> **TASK GOAL**
Extract verbatim every line from the one containing "A transcript of" to the final line of the records below, inclusive, and exclude all pictures.

(Collection entries)
----------
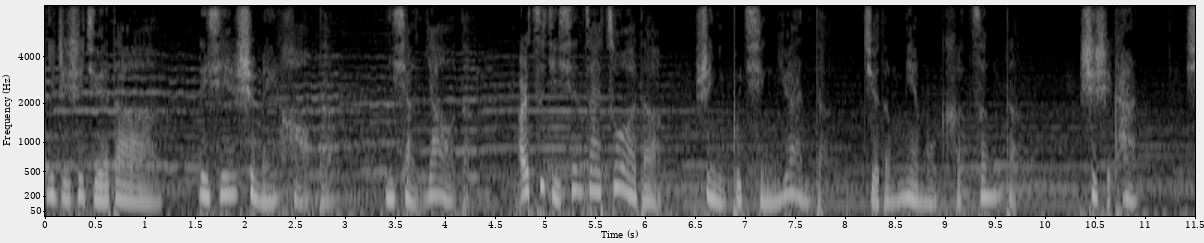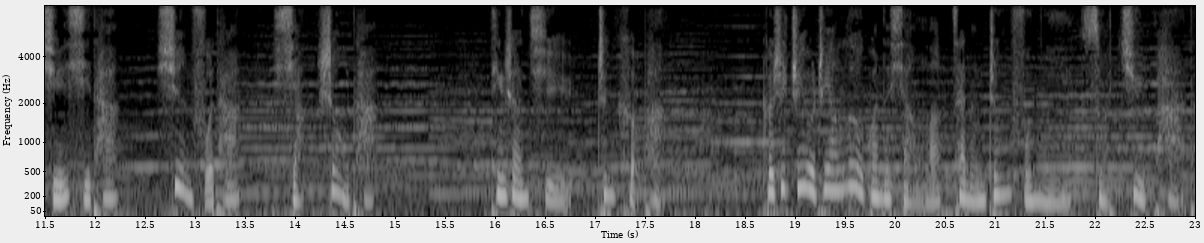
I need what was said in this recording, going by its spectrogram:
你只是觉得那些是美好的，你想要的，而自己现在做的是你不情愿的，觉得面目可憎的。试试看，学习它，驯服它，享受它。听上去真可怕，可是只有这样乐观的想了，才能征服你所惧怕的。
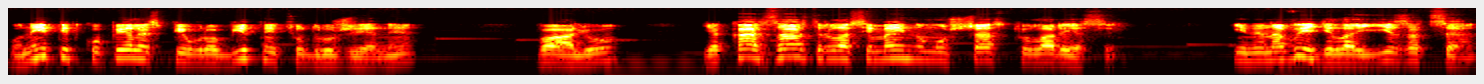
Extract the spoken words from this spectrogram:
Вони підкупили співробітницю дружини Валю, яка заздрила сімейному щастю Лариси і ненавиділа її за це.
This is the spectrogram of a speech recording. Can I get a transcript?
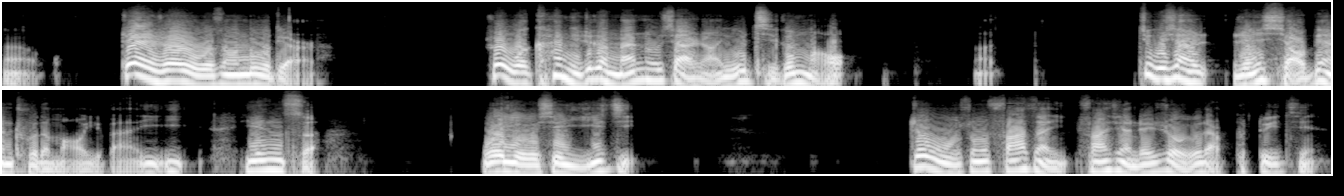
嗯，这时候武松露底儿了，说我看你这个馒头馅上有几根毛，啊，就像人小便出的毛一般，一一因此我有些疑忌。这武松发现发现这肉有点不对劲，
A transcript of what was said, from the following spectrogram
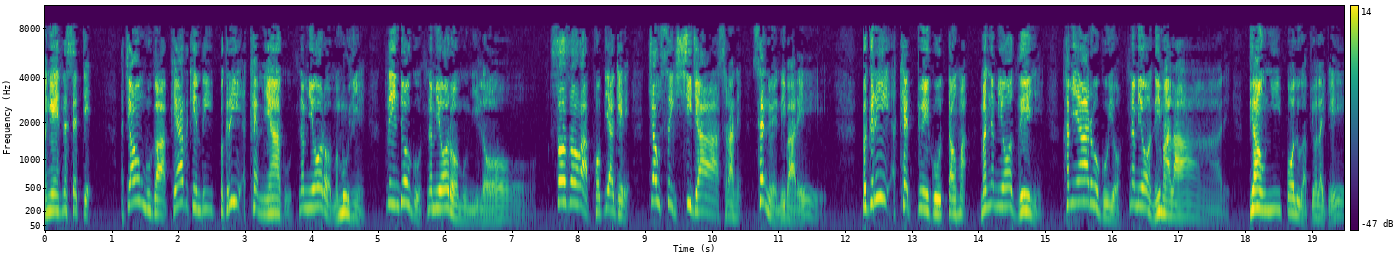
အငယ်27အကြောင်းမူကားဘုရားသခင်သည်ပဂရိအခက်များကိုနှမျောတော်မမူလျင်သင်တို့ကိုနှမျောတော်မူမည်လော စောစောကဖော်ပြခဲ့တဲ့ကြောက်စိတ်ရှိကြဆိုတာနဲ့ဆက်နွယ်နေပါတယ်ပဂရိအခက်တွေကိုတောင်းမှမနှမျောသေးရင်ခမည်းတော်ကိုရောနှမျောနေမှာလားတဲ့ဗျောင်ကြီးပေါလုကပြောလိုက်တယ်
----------
> **TASK OUTPUT**
A transcript of what was said, from the following spectrogram
အငယ်27အကြောင်းမူကားဘုရားသခင်သည်ပဂရိအခက်များကိုနှမျောတော်မမူလျင်သင်တို့ကိုနှမျောတော်မူမည်လော စောစောကဖော်ပြခဲ့တဲ့ကြောက်စိတ်ရှိကြဆိုတာနဲ့ဆက်နွယ်နေပါတယ်ပဂရိအခက်တွေကိုတောင်းမှမနှမျောသေးရင်ခမည်းတော်ကိုရောနှမျောနေမှာလားတဲ့ဗျောင်ကြီးပေါလုကပြောလိုက်တယ်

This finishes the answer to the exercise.